The chefs marched out of the kitchen. The servers stood at attention. And then all together we applauded dad. I think everyone in the restaurant, except for Girard, participated in the standing ovation.

Several servers came by our table and thanked dad. They said Girard had been awful to customers for years and no pleasure to work with either. Apparently nobody ever stood up to him. Not even the owner of the restaurant. "I think you taught him a lesson he won’t soon forget," Adeline said, with a smile.

"Filet-of-Sole, sirh." Girard placed the entree before my dad. The fish was presented more beautifully now, accompanied by a mini pear, sprigs of parsley and a half lemon in a small pouch.
"Now that’s what I ordered. I know Lemon Sole when I see it," said Dad.
"Enjoy it sirh."
Girard had a replacement Seafood Coquille and Filet Mignon, for Mom and me, as he had prematurely cleared our meals while flying across our table.
"No hard feelings Girard. I just expect to get what I order," dad said.
"Yes sirh." Girard clicked his heels and returned to the kitchen.

"How are your dinners?" Dad asked us.
"This Coquille is marvelous, Bob."
I held up my pointer finger and thumb together, in a gesture of perfection.
"How’s you sole Bob?" Mom asked.
"Just as fresh and sweet as ever, Mermaid Girl."

Returning to our table, Girard said "I hope everything is satisfactory?
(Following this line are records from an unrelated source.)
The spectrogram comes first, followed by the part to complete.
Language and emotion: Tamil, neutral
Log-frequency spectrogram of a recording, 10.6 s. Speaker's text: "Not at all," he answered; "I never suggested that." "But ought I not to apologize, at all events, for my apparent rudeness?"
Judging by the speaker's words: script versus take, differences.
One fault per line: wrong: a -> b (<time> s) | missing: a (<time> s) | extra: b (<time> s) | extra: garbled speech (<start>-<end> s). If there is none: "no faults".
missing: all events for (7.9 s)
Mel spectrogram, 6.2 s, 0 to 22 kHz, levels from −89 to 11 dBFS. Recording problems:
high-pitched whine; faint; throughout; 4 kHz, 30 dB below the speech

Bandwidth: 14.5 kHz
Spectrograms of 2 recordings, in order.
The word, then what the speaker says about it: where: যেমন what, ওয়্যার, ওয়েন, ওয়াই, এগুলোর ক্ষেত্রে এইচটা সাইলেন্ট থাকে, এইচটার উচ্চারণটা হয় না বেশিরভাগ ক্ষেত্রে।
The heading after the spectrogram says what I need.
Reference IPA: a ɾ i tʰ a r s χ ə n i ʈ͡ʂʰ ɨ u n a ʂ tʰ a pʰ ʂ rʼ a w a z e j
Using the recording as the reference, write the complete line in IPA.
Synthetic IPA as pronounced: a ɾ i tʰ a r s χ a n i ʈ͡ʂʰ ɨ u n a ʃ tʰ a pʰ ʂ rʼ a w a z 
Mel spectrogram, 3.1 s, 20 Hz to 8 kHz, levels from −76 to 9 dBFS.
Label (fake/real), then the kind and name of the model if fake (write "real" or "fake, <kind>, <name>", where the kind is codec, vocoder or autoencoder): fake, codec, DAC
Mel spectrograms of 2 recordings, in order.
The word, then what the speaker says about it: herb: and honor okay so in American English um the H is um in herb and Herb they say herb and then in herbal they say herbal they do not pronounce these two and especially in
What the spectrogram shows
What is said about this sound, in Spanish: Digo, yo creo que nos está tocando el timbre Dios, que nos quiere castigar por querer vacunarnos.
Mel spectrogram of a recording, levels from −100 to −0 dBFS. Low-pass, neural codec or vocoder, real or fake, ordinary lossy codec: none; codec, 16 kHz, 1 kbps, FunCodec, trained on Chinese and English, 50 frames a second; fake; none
Madame? Sir?" His eyes met my father’s momentarily.
"Delicious. Just delicious, Girard," Dad assured him.

As we rose to leave, the pianist began to play Hail-to-the-Chief. Dad saluted him as we strode by. I took a careful last look around the restaurant, noticing details I didn’t want to miss; the funny flowered hat worn by the fancy old lady seated at a table in the far corner, the rainbow of colors sparkling from the largest of the crystal chandeliers, the respectful, parting nods of servers and patrons alike.

In the years that followed, dad returned to Parc Stafford many times and was always treated as a celebrity. Drinks were on the house and smiles were plentiful. His entree order was always anticipated. Adeline told dad that Girard was a lot more respectful to his customers, and even his fellow servers, thanks to him.
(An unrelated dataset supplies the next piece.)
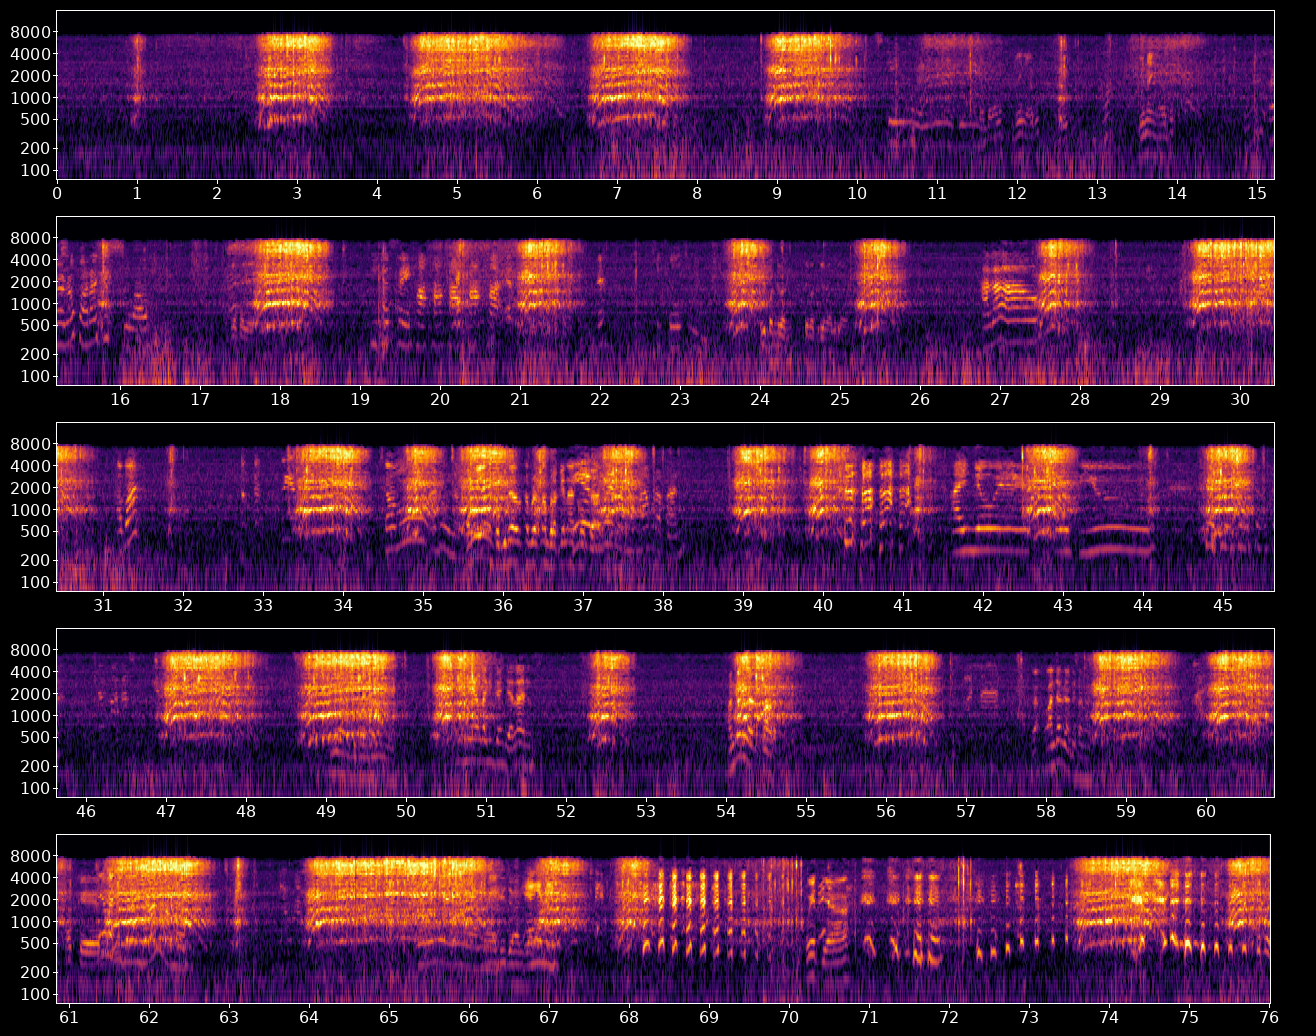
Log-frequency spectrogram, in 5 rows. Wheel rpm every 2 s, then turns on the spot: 0, 50, 70, 60, 50, 0, 0, 0, 10, 20, 20, 10, 20, 10, 40, 40, 20, 40, 20, 30, 10, 20, 20, 30, 70, 30, 30, 40, 30, 50, 60, 60, 120, 50, 40, 10, 20, 60.
68-70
One balmy summer night on our porch, following a telling of this classic story to friends of our family, my Dad said to me, "Maybe I was a little tough on ole’ Girard, but like I’ve always told you son, sometimes you’ve got to fight for what you love, and Christopher, I sure love Stafford’s Filet-of-Sole."

By Christopher "Hollywood" Cochran